Conclusions 38 All Rights Reserved © Alcatel-Lucent 2008 Conclusions 38 All Rights Reserved © Alcatel-Lucent 2008

Summary Automatic classification is useful, but can be very difficult. We know the key Summary Automatic classification is useful, but can be very difficult. We know the key steps and many promising methods. But we have not fully understood how they work, what else is needed. We found measures for geometric complexity that are useful to characterize difficulties of classification problems and classifier domains of competence. Better understanding of how data and classifiers interact can guide practice, and re-establish the linkage between context and solution. 39 All Rights Reserved © Alcatel-Lucent 2008

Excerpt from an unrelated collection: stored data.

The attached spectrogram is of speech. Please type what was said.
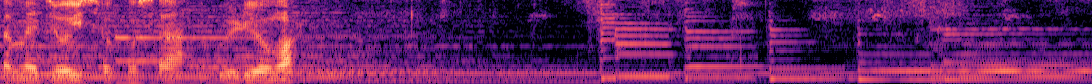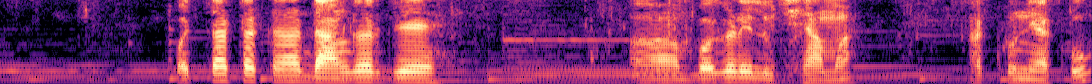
તમે જોઈ શકો છો આ વિડીયોમાં. પચાસ ટકા ડાંગર જે બગડેલું છે આમાં, આખું ને આખું.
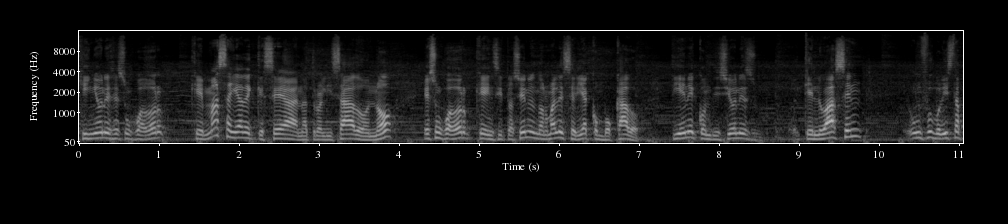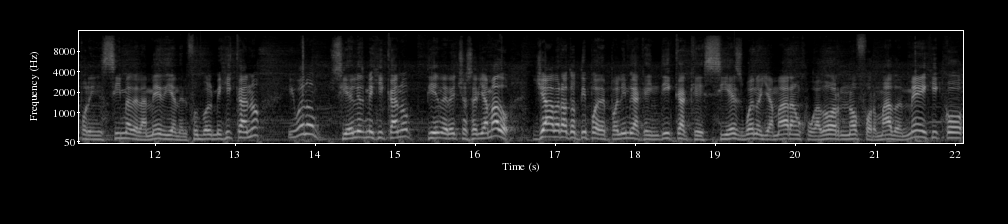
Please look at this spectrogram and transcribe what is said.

For the Future Further progress in statistical and machine learning will need systematic, scientific For the Future Further progress in statistical and machine learning will need systematic, scientific evaluation of the algorithms with problems that are difficult for different reasons. A “problem synthesizer” will be useful to provide a complete evaluation platform, and reveal the “blind spots” of current learning algorithms. Rigorous statistical characterization of complexity estimates from limited training data will help gauge the uncertainty, and determine applicability of data complexity methods. 40 All Rights Reserved © Alcatel-Lucent 2008